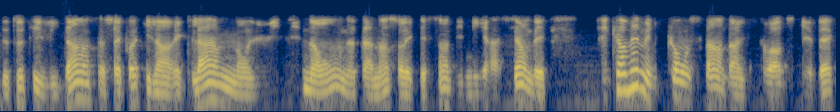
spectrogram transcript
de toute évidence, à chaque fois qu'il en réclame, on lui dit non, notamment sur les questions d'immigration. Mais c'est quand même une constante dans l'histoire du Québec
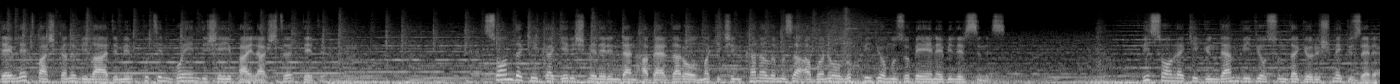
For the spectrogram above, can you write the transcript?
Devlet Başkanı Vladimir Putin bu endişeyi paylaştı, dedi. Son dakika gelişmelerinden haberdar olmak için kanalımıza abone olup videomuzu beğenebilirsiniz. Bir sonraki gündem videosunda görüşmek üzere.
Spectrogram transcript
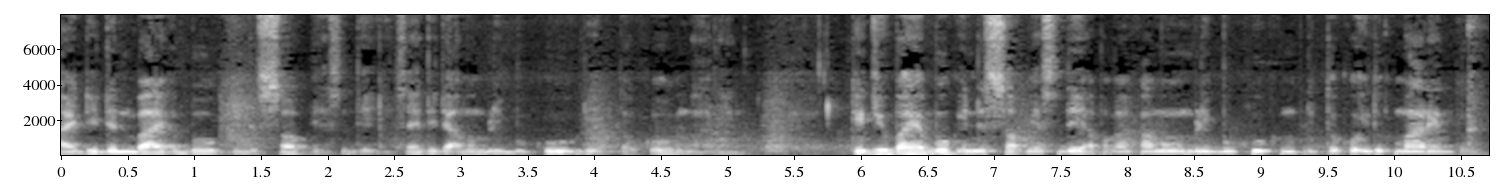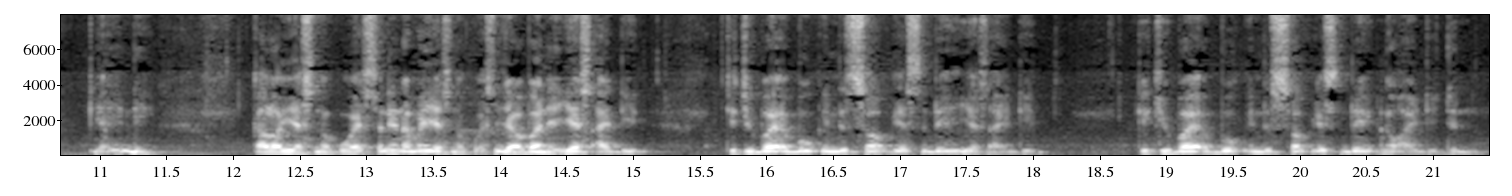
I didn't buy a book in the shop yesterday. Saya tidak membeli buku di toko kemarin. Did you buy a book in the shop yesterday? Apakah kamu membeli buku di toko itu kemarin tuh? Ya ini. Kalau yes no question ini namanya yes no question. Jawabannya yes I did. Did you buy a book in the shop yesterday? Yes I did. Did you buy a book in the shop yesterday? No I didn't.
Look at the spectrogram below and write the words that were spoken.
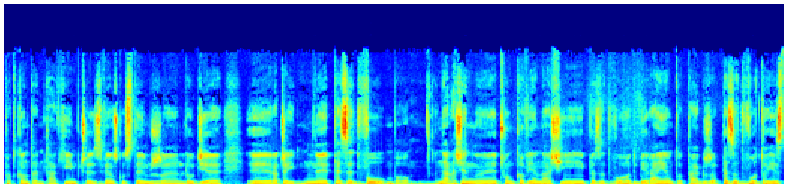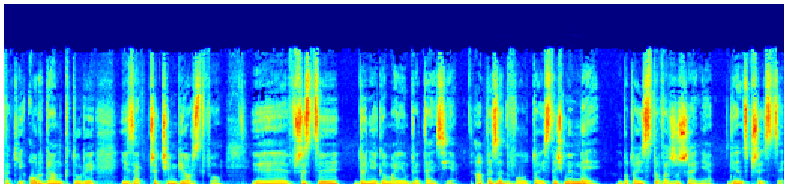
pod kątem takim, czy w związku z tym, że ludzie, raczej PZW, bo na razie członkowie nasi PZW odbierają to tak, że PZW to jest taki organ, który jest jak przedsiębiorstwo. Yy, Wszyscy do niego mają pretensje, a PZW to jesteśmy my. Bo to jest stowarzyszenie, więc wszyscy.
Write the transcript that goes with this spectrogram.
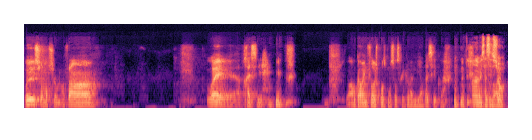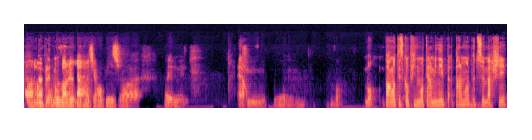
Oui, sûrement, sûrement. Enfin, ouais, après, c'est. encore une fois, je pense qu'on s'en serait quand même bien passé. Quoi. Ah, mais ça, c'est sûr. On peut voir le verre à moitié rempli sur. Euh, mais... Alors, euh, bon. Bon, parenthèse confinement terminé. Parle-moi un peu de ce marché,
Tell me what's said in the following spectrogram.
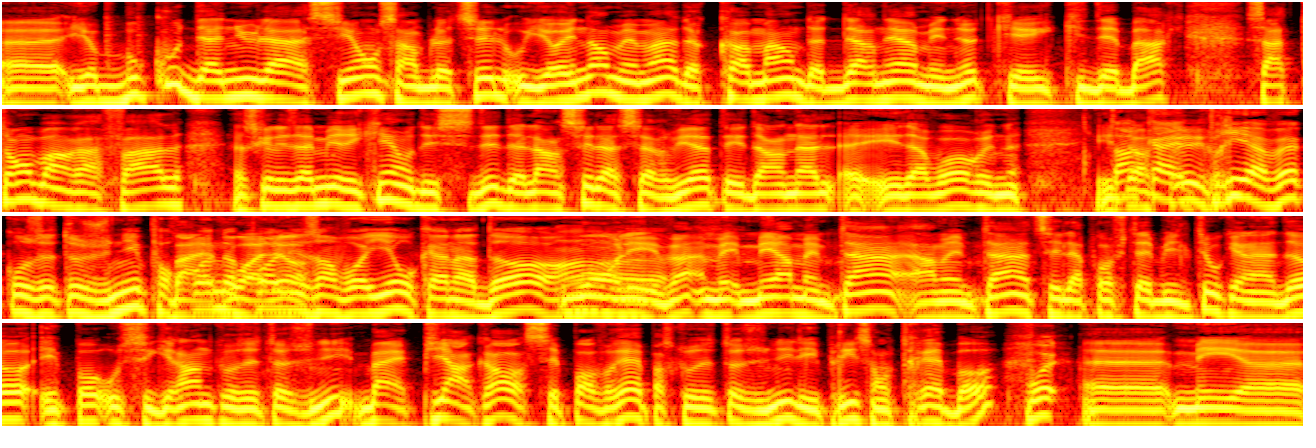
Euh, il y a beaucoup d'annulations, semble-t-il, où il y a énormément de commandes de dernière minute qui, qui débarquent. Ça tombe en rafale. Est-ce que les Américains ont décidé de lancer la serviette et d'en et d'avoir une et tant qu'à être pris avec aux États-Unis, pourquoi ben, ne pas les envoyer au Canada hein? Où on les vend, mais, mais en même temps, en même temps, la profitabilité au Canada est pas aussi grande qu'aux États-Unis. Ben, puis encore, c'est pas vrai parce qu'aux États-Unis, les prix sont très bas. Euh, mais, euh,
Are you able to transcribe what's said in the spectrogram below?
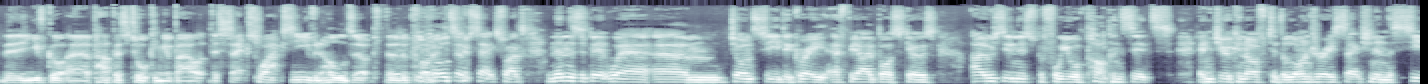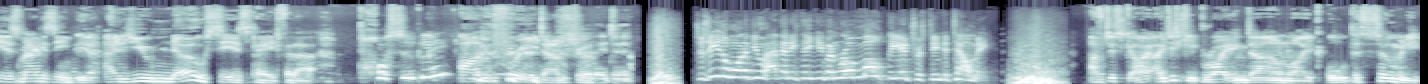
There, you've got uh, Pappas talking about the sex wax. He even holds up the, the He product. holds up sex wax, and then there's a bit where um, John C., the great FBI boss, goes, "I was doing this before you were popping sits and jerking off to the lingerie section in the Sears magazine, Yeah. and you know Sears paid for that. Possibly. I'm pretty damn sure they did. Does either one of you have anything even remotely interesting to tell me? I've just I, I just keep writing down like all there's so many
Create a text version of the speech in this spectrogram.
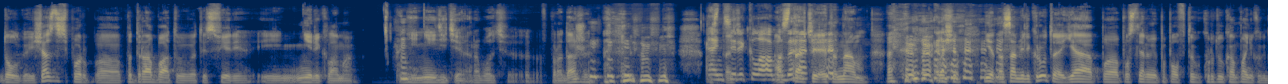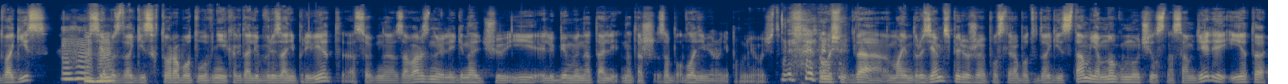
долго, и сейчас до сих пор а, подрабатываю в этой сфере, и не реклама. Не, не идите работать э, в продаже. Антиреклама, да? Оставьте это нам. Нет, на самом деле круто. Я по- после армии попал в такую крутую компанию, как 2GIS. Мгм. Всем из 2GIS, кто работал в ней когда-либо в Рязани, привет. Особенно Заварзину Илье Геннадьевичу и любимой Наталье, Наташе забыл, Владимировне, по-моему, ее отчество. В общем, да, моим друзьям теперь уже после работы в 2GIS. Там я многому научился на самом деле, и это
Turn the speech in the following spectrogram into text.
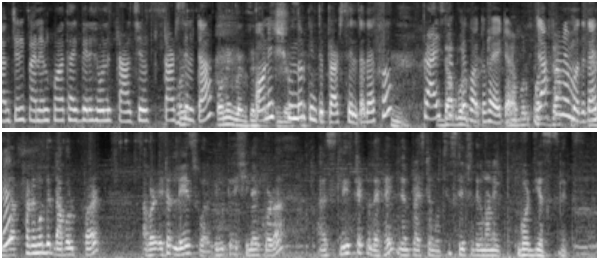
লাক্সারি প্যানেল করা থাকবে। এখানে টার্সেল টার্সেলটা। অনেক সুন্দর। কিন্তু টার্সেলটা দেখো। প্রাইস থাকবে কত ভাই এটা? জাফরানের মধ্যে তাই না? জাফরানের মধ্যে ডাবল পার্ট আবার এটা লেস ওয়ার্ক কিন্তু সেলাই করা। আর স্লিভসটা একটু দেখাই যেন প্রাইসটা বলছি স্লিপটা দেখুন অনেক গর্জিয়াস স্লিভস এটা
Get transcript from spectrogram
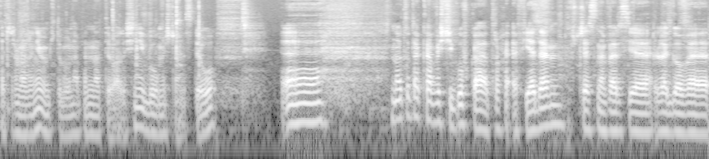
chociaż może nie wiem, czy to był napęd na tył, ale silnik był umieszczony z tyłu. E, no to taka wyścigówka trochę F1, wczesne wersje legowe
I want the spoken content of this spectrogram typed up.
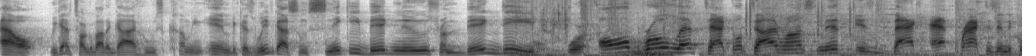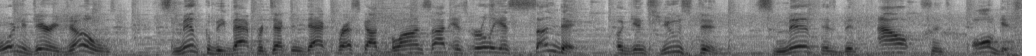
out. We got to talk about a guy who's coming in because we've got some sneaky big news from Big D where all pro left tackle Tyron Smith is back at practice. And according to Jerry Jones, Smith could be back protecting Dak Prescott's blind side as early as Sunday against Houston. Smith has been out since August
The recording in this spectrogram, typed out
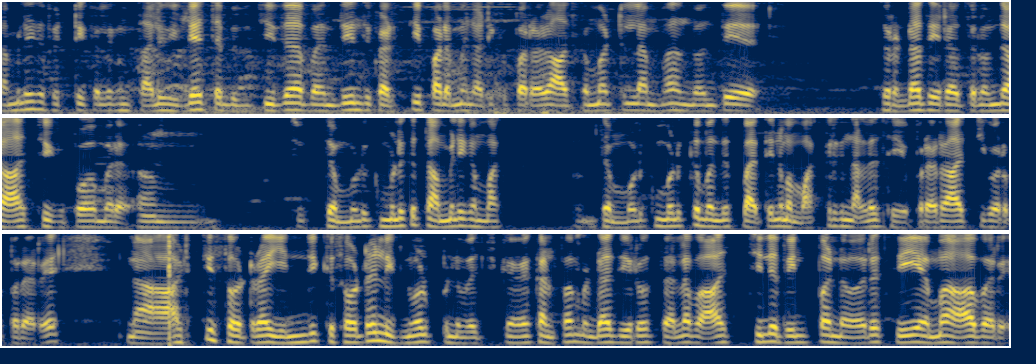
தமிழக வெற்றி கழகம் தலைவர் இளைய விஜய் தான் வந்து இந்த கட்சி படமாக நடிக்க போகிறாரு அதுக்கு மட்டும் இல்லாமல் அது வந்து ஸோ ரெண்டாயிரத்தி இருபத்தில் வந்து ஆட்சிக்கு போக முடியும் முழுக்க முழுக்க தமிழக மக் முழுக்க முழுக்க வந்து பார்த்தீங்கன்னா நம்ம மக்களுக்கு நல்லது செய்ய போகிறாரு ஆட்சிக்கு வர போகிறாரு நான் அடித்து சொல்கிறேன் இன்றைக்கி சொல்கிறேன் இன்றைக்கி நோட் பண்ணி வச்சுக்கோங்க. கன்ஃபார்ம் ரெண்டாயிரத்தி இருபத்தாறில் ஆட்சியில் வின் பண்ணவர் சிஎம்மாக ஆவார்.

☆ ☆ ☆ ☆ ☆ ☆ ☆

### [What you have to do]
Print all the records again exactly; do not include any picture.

### [Exercise output]
spectrogram transcript
de toute évidence, à chaque fois qu'il en réclame, on lui dit non, notamment sur les questions d'immigration. Mais c'est quand même une constante dans l'histoire du Québec
For the spectrogram above, can you write the transcript?
Devlet Başkanı Vladimir Putin bu endişeyi paylaştı, dedi. Son dakika gelişmelerinden haberdar olmak için kanalımıza abone olup videomuzu beğenebilirsiniz. Bir sonraki gündem videosunda görüşmek üzere.
Spectrogram transcript
I didn't buy a book in the shop yesterday. Saya tidak membeli buku di toko kemarin. Did you buy a book in the shop yesterday? Apakah kamu membeli buku di toko itu kemarin tuh? Ya ini. Kalau yes no question ini namanya yes no question. Jawabannya yes I did. Did you buy a book in the shop yesterday? Yes I did. Did you buy a book in the shop yesterday? No I didn't.
Look at the spectrogram below and write the words that were spoken.
pod kątem takim, czy w związku z tym, że ludzie, raczej PZW, bo na razie członkowie nasi PZW odbierają to tak, że PZW to jest taki organ, który jest jak przedsiębiorstwo. Yy, Wszyscy do niego mają pretensje, a PZW to jesteśmy my. Bo to jest stowarzyszenie, więc wszyscy.
Write the transcript that goes with this spectrogram.
Oui, sûrement, sûrement. Enfin, ouais, après, c'est. encore une fois, je pense qu'on s'en serait quand même bien passé. Quoi. Ah, mais ça, c'est sûr. On peut voir le verre à moitié rempli sur. Euh, mais... Alors, euh, bon. Bon, parenthèse confinement terminé. Parle-moi un peu de ce marché,
Tell me what's said in the following spectrogram.
Euh, il y a beaucoup d'annulations, semble-t-il, où il y a énormément de commandes de dernière minute qui, qui débarquent. Ça tombe en rafale. Est-ce que les Américains ont décidé de lancer la serviette et d'en et d'avoir une et tant qu'à être pris avec aux États-Unis, pourquoi ben, ne pas les envoyer au Canada hein? Où on les vend, mais, mais en même temps, en même temps, la profitabilité au Canada est pas aussi grande qu'aux États-Unis. Ben, puis encore, c'est pas vrai parce qu'aux États-Unis, les prix sont très bas. Euh, mais, euh,
Are you able to transcribe what's said in the spectrogram below?
There, you've got uh, Pappas talking about the sex wax. He even holds up the, the He product. holds up sex wax, and then there's a bit where um, John C., the great FBI boss, goes, "I was doing this before you were popping sits and jerking off to the lingerie section in the Sears magazine, Yeah. and you know Sears paid for that. Possibly. I'm pretty damn sure they did. Does either one of you have anything even remotely interesting to tell me? I've just I, I just keep writing down like all there's so many
Create a text version of the speech in this spectrogram.
долго, и сейчас до сих пор а, подрабатываю в этой сфере, и не реклама. Не, не идите работать э, в продаже. Антиреклама, да? Оставьте это нам. Нет, на самом деле круто. Я по- после армии попал в такую крутую компанию, как 2GIS. Мгм. Всем из 2GIS, кто работал в ней когда-либо в Рязани, привет. Особенно Заварзину Илье Геннадьевичу и любимой Наталье, Наташе забыл, Владимировне, по-моему, ее отчество. В общем, да, моим друзьям теперь уже после работы в 2GIS. Там я многому научился на самом деле, и это
Turn the speech in the following spectrogram into text.
লাক্সারি প্যানেল করা থাকবে। এখানে টার্সেল টার্সেলটা। অনেক সুন্দর। কিন্তু টার্সেলটা দেখো। প্রাইস থাকবে কত ভাই এটা? জাফরানের মধ্যে তাই না? জাফরানের মধ্যে ডাবল পার্ট আবার এটা লেস ওয়ার্ক কিন্তু সেলাই করা। আর স্লিভসটা একটু দেখাই যেন প্রাইসটা বলছি স্লিপটা দেখুন অনেক গর্জিয়াস স্লিভস এটা
Get transcript from spectrogram
chociaż może nie wiem, czy to był napęd na tył, ale silnik był umieszczony z tyłu. E, no to taka wyścigówka trochę F1, wczesne wersje legowe
I want the spoken content of this spectrogram typed up.
out. We got to talk about a guy who's coming in because we've got some sneaky big news from Big D where all pro left tackle Tyron Smith is back at practice. And according to Jerry Jones, Smith could be back protecting Dak Prescott's blind side as early as Sunday against Houston. Smith has been out since August
The recording in this spectrogram, typed out
தமிழக வெற்றி கழகம் தலைவர் இளைய விஜய் தான் வந்து இந்த கட்சி படமாக நடிக்க போகிறாரு அதுக்கு மட்டும் இல்லாமல் அது வந்து ஸோ ரெண்டாயிரத்தி இருபத்தில் வந்து ஆட்சிக்கு போக முடியும் முழுக்க முழுக்க தமிழக மக் முழுக்க முழுக்க வந்து பார்த்தீங்கன்னா நம்ம மக்களுக்கு நல்லது செய்ய போகிறாரு ஆட்சிக்கு வர போகிறாரு நான் அடித்து சொல்கிறேன் இன்றைக்கி சொல்கிறேன் இன்றைக்கி நோட் பண்ணி வச்சுக்கோங்க. கன்ஃபார்ம் ரெண்டாயிரத்தி இருபத்தாறில் ஆட்சியில் வின் பண்ணவர் சிஎம்மாக ஆவார்.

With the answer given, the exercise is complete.